With the anniversary year 2017 approaching, preparations by the state office “Luther 2017”, responsible for the coordination and marketing of the 3 National Special Exhibitions, have increased. The exhibitions will be displayed in 3 locations: at the Deutsches Historisches Museum Berlin in the Martin-Gropius-Bau exhibition hall, at Wartburg Castle in Eisenach and the Augusteum/Luther House in Lutherstadt Wittenberg. Please feel free to combine any of these exhibitions with our group tour suggestions to the Reformation jubilee.
3 National Special Exhibitions in honor to the Reformation jubilee in 2017
The Luther Effect. Protestantism - 500 Years in the World
12th April to 5th November 2017, Deutsches Historisches Museum in the Martin-Gropius-Bau exhibition hall in Berlin
For the first time an exhibition will illustrate the global diversity and effective history of Protestantism, but also its potential for engendering conflict between different cultures.
The exhibition raises questions: What traces of Protestantism can be found in other denominations, religions and concepts of life? How did it change itself through these encounters — and not least of all, in what ways have people adopted and appropriated the Protestant doctrine, how have they shaped it and lived it? The exhibition “The Luther Effect” tells a global story of effect and counter-effect that begins around 1500 and continues on into the present. It is depicted using the examples of Germany and Europe 1450–1600, Sweden 1500–1750, North America 1600–1900, Korea 1850–2000 and present-day Tanzania.
The Deutsches Historisches Museum is presenting the exhibition in the Martin-Gropius-Bau on a area of some 3,000 m2 and bringing together outstanding exponents from national and international lenders, many of which have never before been displayed in Germany. Supplementing the exhibition are numerous cultural and educational events and fringe programmes. A richly illustrated catalogue will also be published.
Luther and the Germans
4th May to 5th November 2017, On the Wartburg in Eisenach
With 350,000 visitors annually, Wartburg Castle is the most visited Luther site worldwide. For almost a year its thick walls protected the reformer after he was declared an outlaw at the Diet at Worms (1521). During his exile he laid the foundation for a unified written German language, translating the New Testament into German.
However, Luther and Lutheranism influenced “the Germans” in many other ways as well. The emphasis on education and the emergence of a “bourgeoisified” clergy in the form of the pastor’s family contributed to the German self-image as a nation of culture. On the political level, the reformation’s ideas and the religious schism that followed, led to several military conflicts, such as the Peasants’ War of 1525 or the Thirty Years’ War. Notably, the reformer’s alleged deference to authority was later seen as the “original sin” of the Germans—the primordial cause for the Nazi Party’s rise to power.

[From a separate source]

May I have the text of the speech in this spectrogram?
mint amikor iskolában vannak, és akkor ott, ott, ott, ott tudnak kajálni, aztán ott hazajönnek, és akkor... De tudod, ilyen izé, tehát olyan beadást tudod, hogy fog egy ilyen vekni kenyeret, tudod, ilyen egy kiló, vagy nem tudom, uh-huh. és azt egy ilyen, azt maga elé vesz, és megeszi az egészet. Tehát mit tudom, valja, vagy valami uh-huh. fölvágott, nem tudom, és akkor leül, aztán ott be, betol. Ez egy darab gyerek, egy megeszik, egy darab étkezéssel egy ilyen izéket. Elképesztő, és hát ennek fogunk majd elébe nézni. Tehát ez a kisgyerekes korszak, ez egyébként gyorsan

This view was long prevalent in the GDR. The exhibition shows how every era of German history coined its very own image of Luther. Succinct reformatory themes will be presented in the context of cultural and political developments, creating a link from Luther’s lifetime to today. As an atmospheric highlight, Luther’s authentic living quarters await the visitor at the end of the tour.

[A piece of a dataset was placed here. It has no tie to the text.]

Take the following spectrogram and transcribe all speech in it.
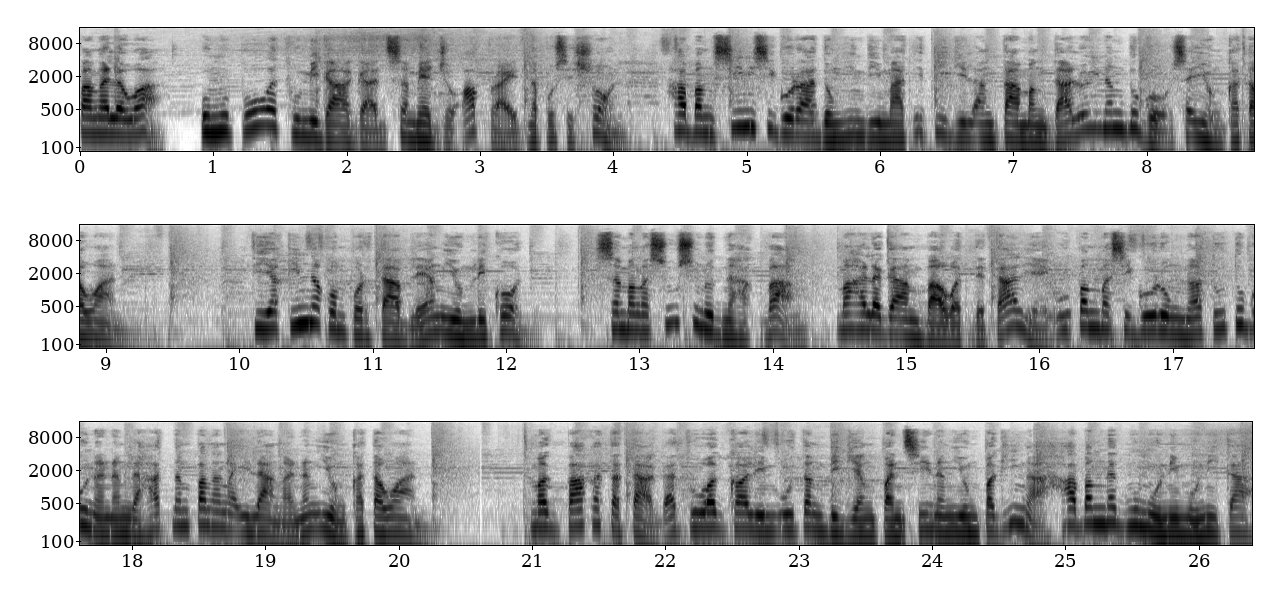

Luther! 95 People – 95 Treasures
13th May to 5th November 2017, An exhibition of the Stiftung Luthergedenkstätten in Sachsen-Anhalt in the Augusteum/Luther House in Lutherstadt Wittenberg
Wittenberg is the birthplace of the Reformation and the most important site of Martin Luther’s life and work. In this historic location will be shown in 2017 the exhibition “Luther!95 People – 95 Treasures”.
Part one will introduce ninety-five individuals with personal ties to Martin Luther and his work. Luther’s impact was varied: He inspired and infuriated people, he touched and repulsed them—but he never left anyone indifferent. Ninety-five approaches to Luther will be presented, encouraging guests to find their own approach to him. And the question of Luther’s meaning for us today will be raised.
Part two will be devoted to Luther himself. This exhibition will free the historical Luther from the ballast of five centuries of reception history. “95 Treasures” will serve to bring Luther the man to life. Exceptional objects on loan from Germany and abroad will include Luther’s private Bible from Veste Coburg, archaeological finds from the stations of his life, and his holograph will of 1542.
Please feel free to combine any of these exhibitions with our group tour suggestions to the Reformation jubilee. Just send us your request for a group tour and you will receive a tailor-made proposal.
Wartburg in Eisenach © D.G._Pietsch, pixelio.de
Luther House in Lutherstadt Wittenberg © AugustusTours